Take the 2-minute tour ×
Stack Overflow is a question and answer site for professional and enthusiast programmers. It's 100% free, no registration required.

im writing a program that stores user-input strings in an array. Then i pass the array into a function to print the second element. However i realise the program crashes whenever the print inside the function is executed.

My sample code below:

main()
{
int num, count;
char strStorage[10][10];

printf("\nEnter how many strings: ");
scanf( "%d" , &num);
fflush(stdin);

for ( count = 0 ; count < num ; count++)
{
    printf("Enter a string: ");
    gets(strStorage[count]);
    fflush(stdin);
}

//This works
printf("%s", strStorage[2]);

printMyArray(strStorage);
}

void printMyArray(char *myArray[ ])
{
    //This doesnt work
    printf("%s", myArray[2]);

}

Im doing this in order to learn how arrays get passed to functions. Appreciate it if anyone can help me with this.

Thanks

share|improve this question
    
Are you getting any error-messages? What environment are you using? GCC, Visual Studio? Also consider, that you are using fixed-size-arrays. If you put more than 9 characters (don't forget about trailing '\0', you will overwrite the inner bounds inside the array). In C you don't pass arrays, but actually pointers or addresses of your variables. –  bash.d Feb 15 '13 at 11:08
    
Note : You shouldn't use gets but rather fgets specifying stdin as the input stream. –  JBL Feb 15 '13 at 11:09
    
The program crashes as in i get the Windows Error reporting thingy. –  kype Feb 15 '13 at 11:26

3 Answers 3

The problem is that you should really pass your double array as a double array, and not as an array of pointers.

 void printMyArray(char *myArray[ ])

becomes

 void printMyArray(char myArray[][10])
share|improve this answer
    
Did try it and it did not work. As far as i know when i call printMyArray(strStorage); what is being passed over is the address, not the entire array. So at the function, the arguments (or parameters) must be stored as a pointer as what is really being passed is an address, not an array. I may be wrong –  kype Feb 15 '13 at 11:32

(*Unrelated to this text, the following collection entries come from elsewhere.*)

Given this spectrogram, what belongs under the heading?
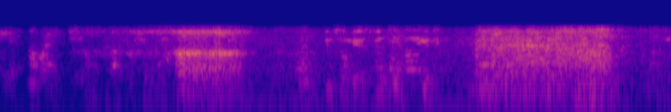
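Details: Heavy snoring from a sleeping man: two loud, rough, rattling snores with quieter noisy breathing between them.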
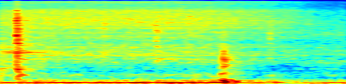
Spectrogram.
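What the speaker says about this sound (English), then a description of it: "Bacon's frying." Bacon sizzles and crackles in a pan in a home kitchen, with a steady low frying hiss and a couple of sharp pops standing out over it; there are no voices.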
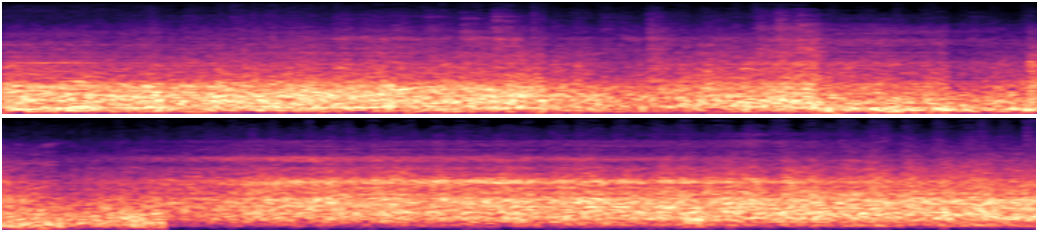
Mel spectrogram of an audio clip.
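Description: Bolliger & Mabillard wing coaster trains and lift machinery running. A steady rattling rumble changes abruptly about six seconds in to a higher, steadier mechanical whir with a faint steady tone, as a loaded train climbs the lift hill.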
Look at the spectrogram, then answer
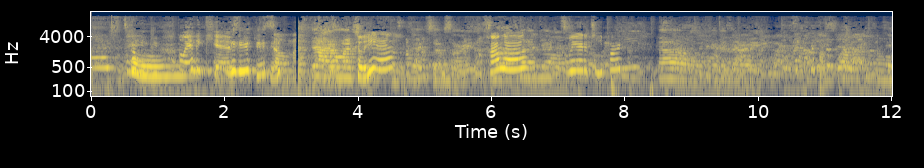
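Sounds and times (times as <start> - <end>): people chattering: 0.0 - 12.0.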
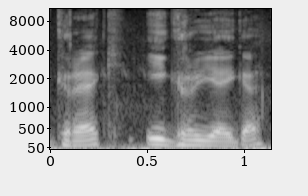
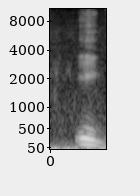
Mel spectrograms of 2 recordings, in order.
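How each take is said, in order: First: Y said as "ee-gree-EH-gah"; Spanish name. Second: First Y said as "ee-GREK"; French name. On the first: Listing examples from Spanish, Y as ee-gree-EH-gah. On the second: Listing examples from French, Y as ee-GREK. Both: Shown as a demonstration. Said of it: "French and Spanish".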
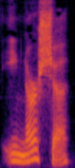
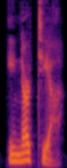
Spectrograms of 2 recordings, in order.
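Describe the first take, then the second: First: A sh sound is used in the middle. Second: A t sound is used in the middle. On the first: The softened modern pronunciation. The speaker calls it right. "why we pronounce I N E R T I A as" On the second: The unsoftened pronunciation. The speaker calls it wrong. "and not"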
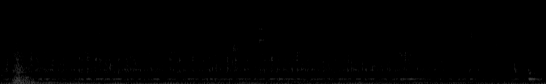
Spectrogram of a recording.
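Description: Faint bubbling of a thick rajma curry simmering in a pan, with scattered small pops over a steady low hum. A soft bump right at the start.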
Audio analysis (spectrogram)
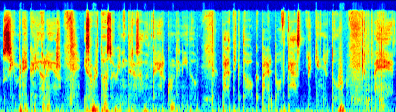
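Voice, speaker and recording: A young man from Mexico speaks entirely in a hushed whisper, leaning into a small clipped-on mic. His whisper is very bright and crisp, and it rises and falls widely in pitch. He talks in a relaxed, chatty way. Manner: soft whisper throughout. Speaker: ASMR creator. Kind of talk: whispered ASMR chat. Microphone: small mic clipped to a doll's hair.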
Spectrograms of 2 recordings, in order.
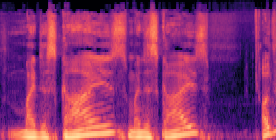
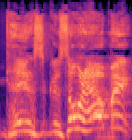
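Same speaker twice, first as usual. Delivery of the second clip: high-pitched pleading put-on voice; hammed-up plea for help; helpless fat-suit character; 11 semitones higher than usual. Man in a wheelchair disguise asking passersby, mock pleading. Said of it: "I'll be like this".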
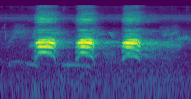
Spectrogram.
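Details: Crow fighting for food, giving three loud harsh caws at even intervals, each about a quarter second long, over a faint background of other birds.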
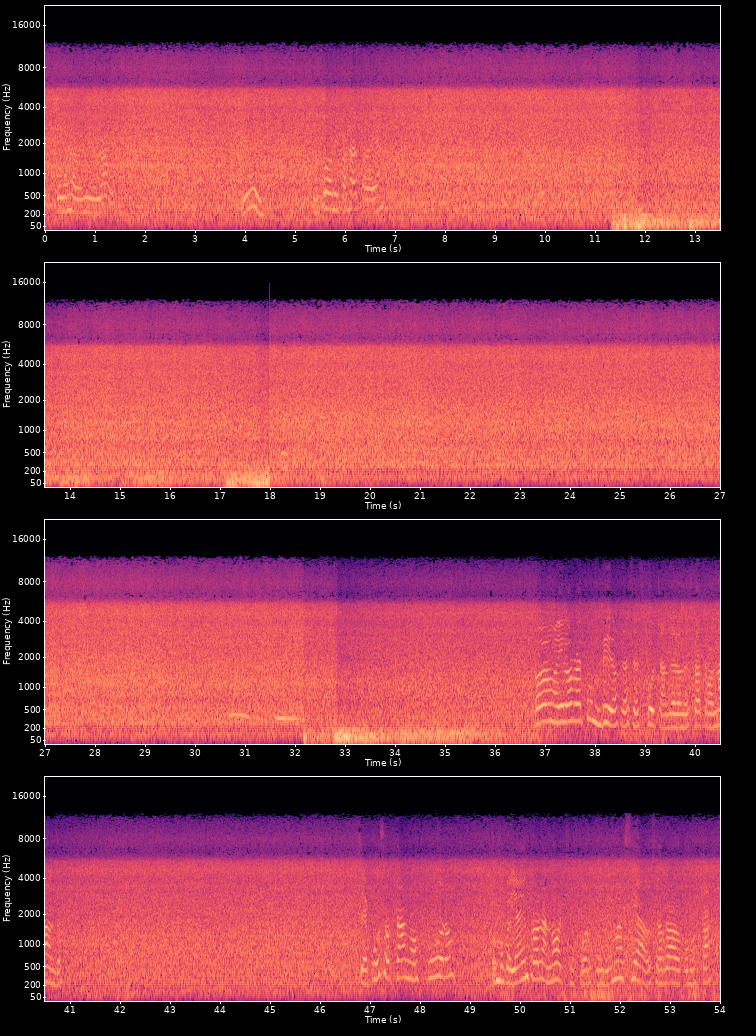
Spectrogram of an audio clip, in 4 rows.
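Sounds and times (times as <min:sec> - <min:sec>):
heavy rain on trees: 0:00.0 - 0:54.0
distant thunder rumbling: 0:11.3 - 0:21.6, 0:30.4 - 0:37.4.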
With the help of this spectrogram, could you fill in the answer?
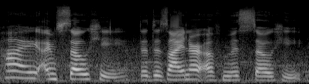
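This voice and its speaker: A young woman from South Korea, speaking softly and reflectively as a fashion designer in a documentary interview. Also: mid-range voice, expressive, unhurried, a little hiss or hum.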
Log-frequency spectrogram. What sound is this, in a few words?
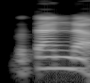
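"bertandak", Malay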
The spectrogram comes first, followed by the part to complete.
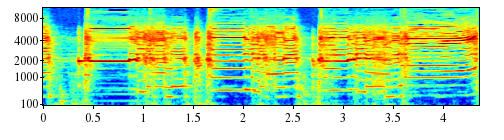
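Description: Electric guitar played alone: a lead phrase of single picked notes with hammer-ons, several notes left ringing. Near the end, one note is bent upward in pitch.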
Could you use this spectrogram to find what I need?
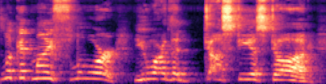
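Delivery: a fussy mother tutting over dirt; exasperated mom. Acted. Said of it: "And the mom says".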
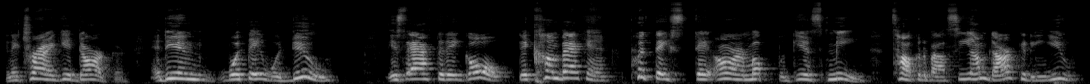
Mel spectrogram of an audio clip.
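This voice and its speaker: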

You have several problems with your code:

A) You set aside space for 10 strings, but the user can choose to input more than 10, and you do nothing to stop them.

B) The user can input a string longer than 9 characters (the max you set).

C) As other answers will say char* [] is not the same as char [][10]

share|improve this answer
    
Yes the 10 strings thingy is just for a test the function temporarily. I just wanted to get the array passing right. thanks –  kype Feb 15 '13 at 11:29

char *myArray[ ] declares an array of pointers. So, each element is a double pointer.

To access the elements you need to

printf("%s", *myArray[2]);

Here, *myArray[2] is equivalent to *(*(myArray + 2)) where *(myArray + 2) points to the second pointer in the array of pointers, and adding another * accesses the value pointed to by that pointer.

share|improve this answer
    
I have tried that before and it did not work. I guess the problem is with the array being passes over. Thanks for the input though –  kype Feb 15 '13 at 11:28

Your Answer

 
discard

By posting your answer, you agree to the privacy policy and terms of service.

Not the answer you're looking for? Browse other questions tagged or ask your own question.